As good as place as any to turn around. Looked over and saw this building…
There was a car parked there so I thought I would check it out. Met a man named John Lewis, from Baltimore. (He works at Baltimore Magazine – small world!) He is on the Board of Trustees to preserve and restore this building. He filled me in on a lot of information and instead of me getting it all wrong trying to remember what he said, check out the history here: http://www.restorehandsell.org We had a very interesting talk. Here are some more photos of the structure.
As I said, I was actually looking for a place to launch a couple of kayaks and mentioned that to John. He pointed to the woods and told me to head that way. So I did. Had to cross thru an RC Airplane field. They like to buzz the plane right overhead and cut the engine off so you have to look up to see if you are about to get whacked! (Whacked! Man, I thought I left that lingo back in Baltimore!)
Thought these were beehives, but not so sure.
And then the water. Small area and will probably be easier to get to in the fall.
Headed back and had this view.

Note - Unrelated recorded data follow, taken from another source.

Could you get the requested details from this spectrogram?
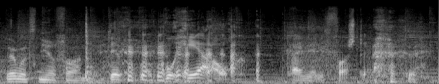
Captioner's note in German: lachen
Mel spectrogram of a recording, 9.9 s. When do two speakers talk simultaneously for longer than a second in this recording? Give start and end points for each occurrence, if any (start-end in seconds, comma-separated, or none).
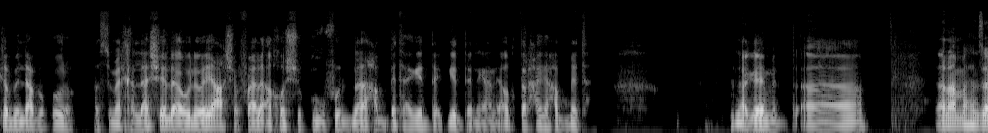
none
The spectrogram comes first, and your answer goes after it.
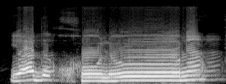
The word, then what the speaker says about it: یدخلون: Roman دیکھیے اس کا یدخلون. اردو تلفظ یدخلون یدخلون. فی کو تھوڑا سا کھینچیں گے، یا ساکن سے پہلے زیر ہے.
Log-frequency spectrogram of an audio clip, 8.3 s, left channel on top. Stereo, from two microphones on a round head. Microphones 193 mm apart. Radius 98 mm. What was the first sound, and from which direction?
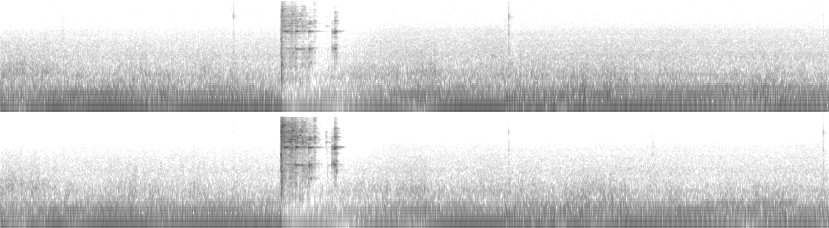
Breaking glass, 65° right (ahead or behind).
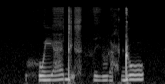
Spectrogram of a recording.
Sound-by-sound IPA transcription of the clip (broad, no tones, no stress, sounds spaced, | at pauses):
h u j æ̤ d ḭ s θ i̤ β i̤ ħ ɖ u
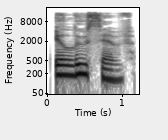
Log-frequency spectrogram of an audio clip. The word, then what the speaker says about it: elusive: i lu sive elusive Emphasize lu and soften sive at the end.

Beautiful day.
There is an Indian Lodge on the property.
These two photographs are from the National Historic Register. What it looked like before restoration work started.
After quite a while there I headed to the artifacts show. It was ok. I wished the objects would have been labelled, but still some nice pieces.
Left Cambridge and headed to Trappe, to the Unicorn Bookstore. Great old book store. Below is the bridge over the Choptank River. The smaller bridge in front was a drawbridge, now a fishing pier. How many people remember getting held up for what seemed like hours when heading to Ocean City and the drawbridge was up!
Just a cute doggie photo of Molly cause people like to look at doggie photos more than history photos!!
Thanks for looking! Sorry Kathy didn’t make this trip with me…